Revision as of 12:08, 4 April 2018

Basics

This will give you a general overview of how to compile and execute a program that has been parallelized with MPI. Many of the options listed below are the same for both OpenMPI and Intel MPI, however, be care if they do differentiate.

Loading the Correct Modules

OpenMPI

To ensure that the OpenMPI module is loaded, check the output of the following command:

$ module list

In case it has not been loaded yet, type

$ module load openmpi

If you are currently using IntelMPI as a default, type

$ module switch intelmpi openmpi

IntelMPI

Look for "intelmpi" in the output of this command:

$ module list

In case it did not appear in the output, you have to load the module by typing

$ module load intelmpi

If OpenMPI is already set as the MPI implementation of your cluster environment, switch to IntelMPI like this:

$ module switch openmpi intelmpi


How to Compile MPI Code

So, you’ve been given a code that you would like to execute. The first step is to compile it. Depending on whether your code is written in C or Fortran, follow the instructions in one of the tables below. Make sure to replace the arguments inside <…> with specific values.

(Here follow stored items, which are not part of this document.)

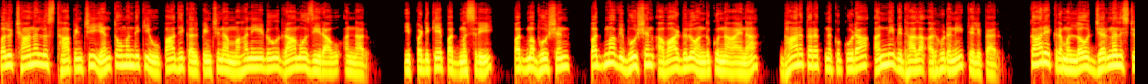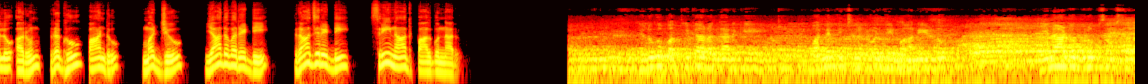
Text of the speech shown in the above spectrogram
పలు ఛానళ్ళు స్థాపించి ఎంతోమందికి ఉపాధి కల్పించిన మహనీయుడు రామోజీరావు అన్నారు. ఇప్పటికే పద్మశ్రీ పద్మభూషణ్ పద్మ విభూషణ్ అవార్డులు అందుకున్న ఆయన భారతరత్నకు కూడా అన్ని విధాల అర్హుడని తెలిపారు. కార్యక్రమంలో జర్నలిస్టులు అరుణ్ రఘు పాండు మజ్జు యాదవరెడ్డి రాజరెడ్డి శ్రీనాథ్ పాల్గొన్నారు. తెలుగు పత్రికా రంగానికి వన్నెత్తిచ్చినటువంటి మహనీయుడు ఈనాడు గ్రూప్ సంస్థల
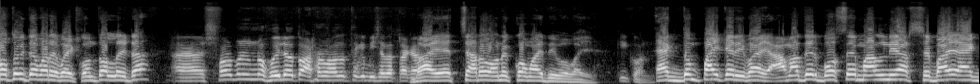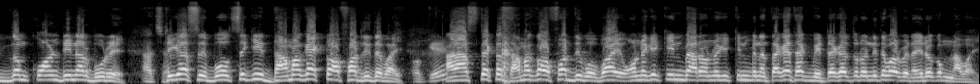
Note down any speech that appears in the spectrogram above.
কত হইতে পারে ভাই? কোন আল্লাহ এটা? সর্বনিম্ন হইলেও তো আঠারো হাজার থেকে বিশ হাজার টাকা। ভাই, এর চারও অনেক কমায় দেবো ভাই। কি কন? একদম পাইকারি ভাই আমাদের বসে মাল নিয়ে আসছে ভাই একদম কন্টেনার ভরে। আচ্ছা। ঠিক আছে? বলছে কি ধামাকা একটা অফার দিতে ভাই। আর আজকে একটা ধামাকা অফার দিব ভাই অনেকে কিনবে আর অনেকে কিনবে না থাকবে টাকা তোরা নিতে পারবে না এরকম না ভাই।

OpenMPI

Now you’re ready to compile your OpenMPI code! Use the following command to specify the program you would like to compile (replace <src_file> with a path to your code, e. g. ./myprog.c).

C/C++ Fortran
$ mpicc [options] <src_file> $ mpifort [options] <src_file>


How to Run an MPI Executable

Ensure that your the correct MPI module is loaded (see here).

Don’t forget to put the “-np” or “-n” option as explained below. All the other options listed below are not mandatory.

Option Function
-np <num_procs> or -n <num_procs> number of processes to run
-path <path> look for executables in the directory specified
-q or –quiet suppress helpful messages
-output-filename <name> redirects output into the file <name>.<rank>
--help lists all options available with an explanation